The preparation for Haiti was much less intense than a trip around the world, but required a different mentality. What would I need to take with me for myself that I could leave behind?
The answer to that question came from right where I worked. The crew I work with at St.Anthony’s Hospital was awesome. Let me repeat, AWESOME. From the day I walked into work and told them I was going to Haiti, they swung into action. By the end of day one I was going to be receiving donations to take from some of our vendors, and my trip was being blessed by the nuns at the hospital. I received enough scrubs to clothe myself day and night with the intention of leaving every article of clothing behind, and enough flip flops to keep my patients’ feet protected. I got Gatorade, Poweraid, Power Bars, and snacks for the therapy staff. I got kids clothes, toys, bubbles, coloring books and crayons for the pediatric department. I received a huge box of sheets for the ICU. Their generosity, as well as the generosity of other friends, was overwhelming.
And so was the packing.
I had received so many donations, that I was daunted by the task of packing. Gina and I had cleared it through Medishare that we were allowed to take 4 boxes, up to 70 pounds each. But a few days before we left, we received word that these boxes must contain items on the “critical” list, like catheters and alcohol swabs. My boxes contained none of these items. What were we going to do? So many people had donated items, and I was going to do my best to get them safely where they were intended to go.
Gina and I threw caution to the wind, and decided to take our boxes, plead ignorance at the airport, and hope for the best.
I packed a total of two boxes, one duffel bag, one “carry on” bag, and my trusty Kelty backpack. I packed and repacked these multiple times, until I had them as condensed as possible. Not one donation was left behind.
I drove to Miami on June 11th and picked Gina up from the airport. When we saw each other there, it was the first time in 13 years, but felt like not a day went by.
We swore to save our talking and catching up for the next day, so we could enjoy our last night’s sleep in a bed.
The next day we convinced the airport shuttle in our hotel to transport all of our gear to the airport. We filled the entire back of the van. Thank goodness it was only us and another couple, and they were patient as saints with our loading and unloading.
When we got to the airport, we got all of our gear loading onto a cart and headed for the check in counter. When we arrived, the counter was not open yet, but a huge pile of supplies was sitting beside the counter. Gina and I weighed the pros and cons of trying to check all of our boxes or piling them in the Medishare supplies. We decided we had a better shot if they were in the supply pile, and stealthily added ours to the mix. Ah, such savvy therapists.
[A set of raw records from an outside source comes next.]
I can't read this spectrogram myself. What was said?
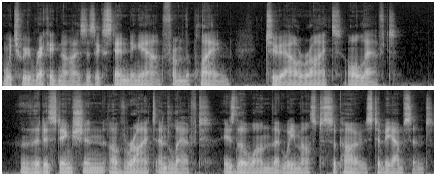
which we recognize as extending out from the plane to our right or left. The distinction of right and left is the one that we must suppose to be absent.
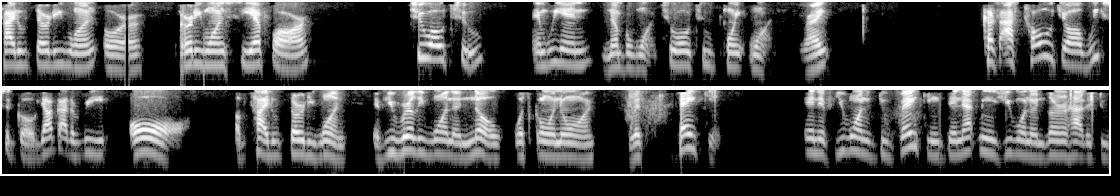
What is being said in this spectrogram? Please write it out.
Title 31 or 31 CFR 202, and we in number one, 202.1, right? Because I told y'all weeks ago, y'all got to read all of Title 31 if you really want to know what's going on with banking. And if you want to do banking, then that means you want to learn how to do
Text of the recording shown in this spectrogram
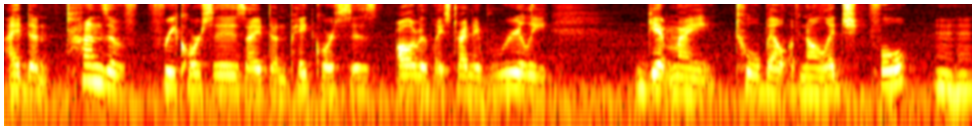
I had done tons of free courses. I had done paid courses all over the place, trying to really get my tool belt of knowledge full. Mm-hmm.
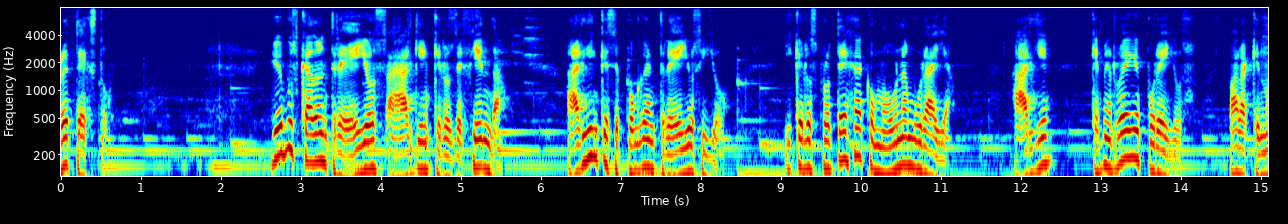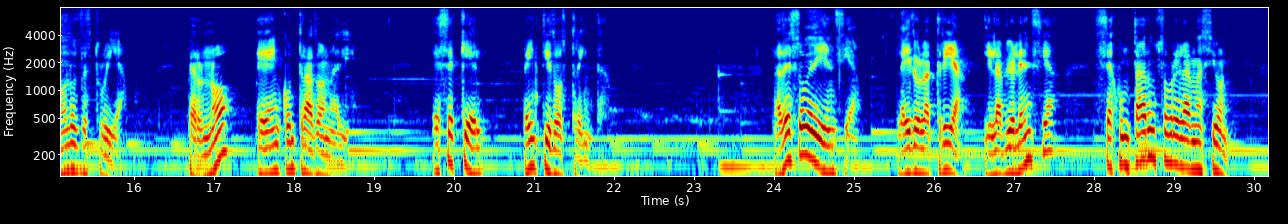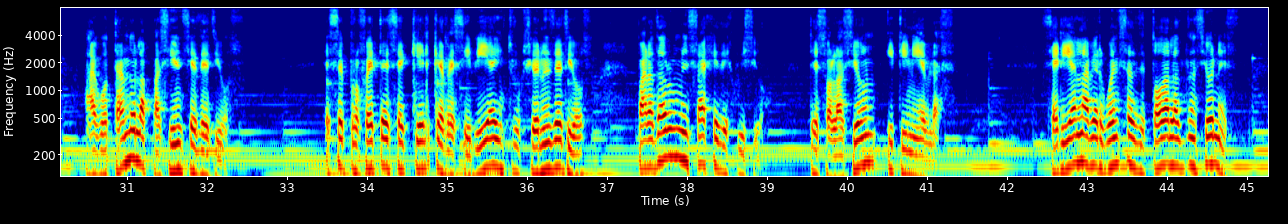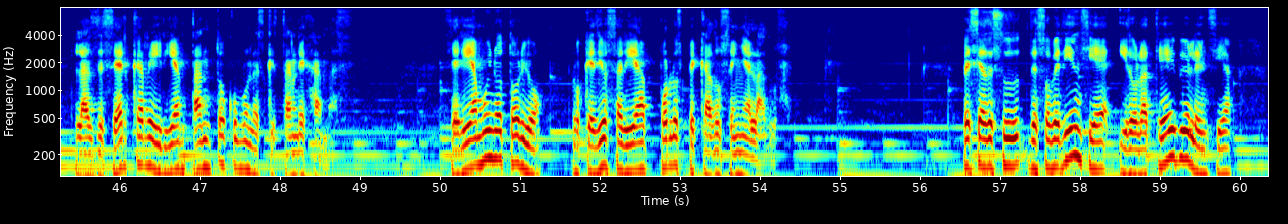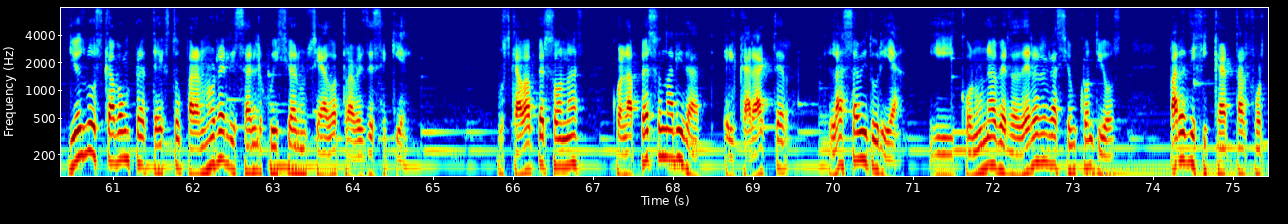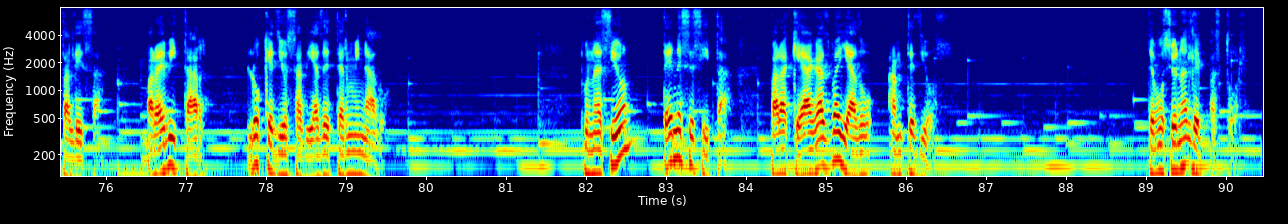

Now insured that our donations were making it to Haiti, the only thing left to do was insure we got there, too. We checked in, and headed for the gate, where we were briefed on what to expect on arrival. We met with the other physical therapists, and got a general idea of our skill level and where we would be the most productive in the hospital. One of the PTs had never been out of the country before. I started to think what a hard time he would have, and how it would be easier for me since I had been to the Third World before.
As we flew over Haiti, it looked so peaceful from the sky, it was hard to believe there could be any type of devastation below.
As we entered the terminal in Port au Prince, the heat hit you like a ton of bricks. One small fan groaned angrily in the corner in its efforts to cool the immigration area. The entry way looked like a warehouse, bare and in need of repair. There was one desk, with one immigration clerk. The forms were strewn on the corner of the desk. Is this truly the airport? I thought, looking around at the sparse conditions.
We were told to exit the terminal in a group, stopping for no one, until we got to the van. We were to load quickly into the van, and our luggage would be brought to the hospital later. As we exited, we were surrounded and approached by people asking you to buy their wares, not unlike many other places I had been. As we got settled into the van, I thought I have this under control.
But as we started to drive to the hospital, and I began to get a better sense of my surroundings, I thought, you don’t know jack. Travel smugness now gone, I was ready to admit, I was in it for a week, and no, I didn’t know jack. Nothing could prepare me for the next week of my life.
Next post, the tour of Port au Prince.
To donate (tax deductible) please click here for my Medishare fundraising page.